- **SOURCE RECORDS**
::::
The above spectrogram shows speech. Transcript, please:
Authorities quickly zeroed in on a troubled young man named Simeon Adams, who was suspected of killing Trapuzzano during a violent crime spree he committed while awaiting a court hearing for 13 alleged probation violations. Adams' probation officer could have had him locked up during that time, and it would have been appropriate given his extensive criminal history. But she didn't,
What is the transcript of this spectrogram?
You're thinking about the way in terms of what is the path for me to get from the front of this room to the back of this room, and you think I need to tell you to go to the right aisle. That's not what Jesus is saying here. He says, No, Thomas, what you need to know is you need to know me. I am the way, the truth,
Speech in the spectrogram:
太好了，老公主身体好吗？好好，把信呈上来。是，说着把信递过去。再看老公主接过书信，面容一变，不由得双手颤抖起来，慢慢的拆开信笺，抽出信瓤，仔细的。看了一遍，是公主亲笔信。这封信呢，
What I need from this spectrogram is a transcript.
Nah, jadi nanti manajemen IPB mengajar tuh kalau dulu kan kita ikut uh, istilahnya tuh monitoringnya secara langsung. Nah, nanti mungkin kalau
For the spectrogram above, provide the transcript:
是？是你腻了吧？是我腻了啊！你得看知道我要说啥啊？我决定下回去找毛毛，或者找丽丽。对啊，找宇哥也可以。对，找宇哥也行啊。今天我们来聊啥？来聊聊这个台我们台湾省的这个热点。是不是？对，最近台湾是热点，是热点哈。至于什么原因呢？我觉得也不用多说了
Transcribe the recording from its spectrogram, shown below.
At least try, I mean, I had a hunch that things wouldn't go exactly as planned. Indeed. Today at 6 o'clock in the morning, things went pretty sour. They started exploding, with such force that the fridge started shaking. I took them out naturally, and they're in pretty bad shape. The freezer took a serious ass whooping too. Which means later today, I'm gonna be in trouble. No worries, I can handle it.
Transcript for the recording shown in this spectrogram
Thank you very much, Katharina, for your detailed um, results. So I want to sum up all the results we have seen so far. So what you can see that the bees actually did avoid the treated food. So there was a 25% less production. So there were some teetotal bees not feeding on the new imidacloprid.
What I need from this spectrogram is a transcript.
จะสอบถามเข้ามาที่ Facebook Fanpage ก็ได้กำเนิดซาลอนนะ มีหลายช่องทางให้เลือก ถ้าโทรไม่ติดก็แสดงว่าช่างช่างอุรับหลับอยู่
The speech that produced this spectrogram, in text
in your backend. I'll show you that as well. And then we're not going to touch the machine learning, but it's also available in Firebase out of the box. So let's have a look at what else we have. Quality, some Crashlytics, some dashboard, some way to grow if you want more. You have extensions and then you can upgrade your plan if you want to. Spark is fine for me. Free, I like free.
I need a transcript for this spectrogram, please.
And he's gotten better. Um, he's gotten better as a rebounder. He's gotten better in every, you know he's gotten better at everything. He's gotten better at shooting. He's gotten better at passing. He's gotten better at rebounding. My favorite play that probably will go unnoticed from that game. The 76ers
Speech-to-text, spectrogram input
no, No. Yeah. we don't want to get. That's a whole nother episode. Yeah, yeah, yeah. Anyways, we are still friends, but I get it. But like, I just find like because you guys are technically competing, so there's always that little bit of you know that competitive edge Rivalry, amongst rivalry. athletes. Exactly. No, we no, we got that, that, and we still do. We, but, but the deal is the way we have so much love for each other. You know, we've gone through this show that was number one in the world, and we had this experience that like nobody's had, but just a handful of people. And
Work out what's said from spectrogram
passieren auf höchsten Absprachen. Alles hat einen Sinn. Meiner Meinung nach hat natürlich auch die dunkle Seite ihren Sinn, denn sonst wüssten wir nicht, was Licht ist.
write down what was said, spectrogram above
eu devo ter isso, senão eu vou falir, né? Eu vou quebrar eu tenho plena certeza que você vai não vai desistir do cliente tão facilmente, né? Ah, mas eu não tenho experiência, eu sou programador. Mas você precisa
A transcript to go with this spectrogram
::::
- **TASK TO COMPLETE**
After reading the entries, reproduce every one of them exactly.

- **RESPONSE**
The above spectrogram shows speech. Transcript, please:
Authorities quickly zeroed in on a troubled young man named Simeon Adams, who was suspected of killing Trapuzzano during a violent crime spree he committed while awaiting a court hearing for 13 alleged probation violations. Adams' probation officer could have had him locked up during that time, and it would have been appropriate given his extensive criminal history. But she didn't,
What is the transcript of this spectrogram?
You're thinking about the way in terms of what is the path for me to get from the front of this room to the back of this room, and you think I need to tell you to go to the right aisle. That's not what Jesus is saying here. He says, No, Thomas, what you need to know is you need to know me. I am the way, the truth,
Speech in the spectrogram:
太好了，老公主身体好吗？好好，把信呈上来。是，说着把信递过去。再看老公主接过书信，面容一变，不由得双手颤抖起来，慢慢的拆开信笺，抽出信瓤，仔细的。看了一遍，是公主亲笔信。这封信呢，
What I need from this spectrogram is a transcript.
Nah, jadi nanti manajemen IPB mengajar tuh kalau dulu kan kita ikut uh, istilahnya tuh monitoringnya secara langsung. Nah, nanti mungkin kalau
For the spectrogram above, provide the transcript:
是？是你腻了吧？是我腻了啊！你得看知道我要说啥啊？我决定下回去找毛毛，或者找丽丽。对啊，找宇哥也可以。对，找宇哥也行啊。今天我们来聊啥？来聊聊这个台我们台湾省的这个热点。是不是？对，最近台湾是热点，是热点哈。至于什么原因呢？我觉得也不用多说了
Transcribe the recording from its spectrogram, shown below.
At least try, I mean, I had a hunch that things wouldn't go exactly as planned. Indeed. Today at 6 o'clock in the morning, things went pretty sour. They started exploding, with such force that the fridge started shaking. I took them out naturally, and they're in pretty bad shape. The freezer took a serious ass whooping too. Which means later today, I'm gonna be in trouble. No worries, I can handle it.
Transcript for the recording shown in this spectrogram
Thank you very much, Katharina, for your detailed um, results. So I want to sum up all the results we have seen so far. So what you can see that the bees actually did avoid the treated food. So there was a 25% less production. So there were some teetotal bees not feeding on the new imidacloprid.
What I need from this spectrogram is a transcript.
จะสอบถามเข้ามาที่ Facebook Fanpage ก็ได้กำเนิดซาลอนนะ มีหลายช่องทางให้เลือก ถ้าโทรไม่ติดก็แสดงว่าช่างช่างอุรับหลับอยู่
The speech that produced this spectrogram, in text
in your backend. I'll show you that as well. And then we're not going to touch the machine learning, but it's also available in Firebase out of the box. So let's have a look at what else we have. Quality, some Crashlytics, some dashboard, some way to grow if you want more. You have extensions and then you can upgrade your plan if you want to. Spark is fine for me. Free, I like free.
I need a transcript for this spectrogram, please.
And he's gotten better. Um, he's gotten better as a rebounder. He's gotten better in every, you know he's gotten better at everything. He's gotten better at shooting. He's gotten better at passing. He's gotten better at rebounding. My favorite play that probably will go unnoticed from that game. The 76ers
Speech-to-text, spectrogram input
no, No. Yeah. we don't want to get. That's a whole nother episode. Yeah, yeah, yeah. Anyways, we are still friends, but I get it. But like, I just find like because you guys are technically competing, so there's always that little bit of you know that competitive edge Rivalry, amongst rivalry. athletes. Exactly. No, we no, we got that, that, and we still do. We, but, but the deal is the way we have so much love for each other. You know, we've gone through this show that was number one in the world, and we had this experience that like nobody's had, but just a handful of people. And
Work out what's said from spectrogram
passieren auf höchsten Absprachen. Alles hat einen Sinn. Meiner Meinung nach hat natürlich auch die dunkle Seite ihren Sinn, denn sonst wüssten wir nicht, was Licht ist.
write down what was said, spectrogram above
eu devo ter isso, senão eu vou falir, né? Eu vou quebrar eu tenho plena certeza que você vai não vai desistir do cliente tão facilmente, né? Ah, mas eu não tenho experiência, eu sou programador. Mas você precisa
A transcript to go with this spectrogram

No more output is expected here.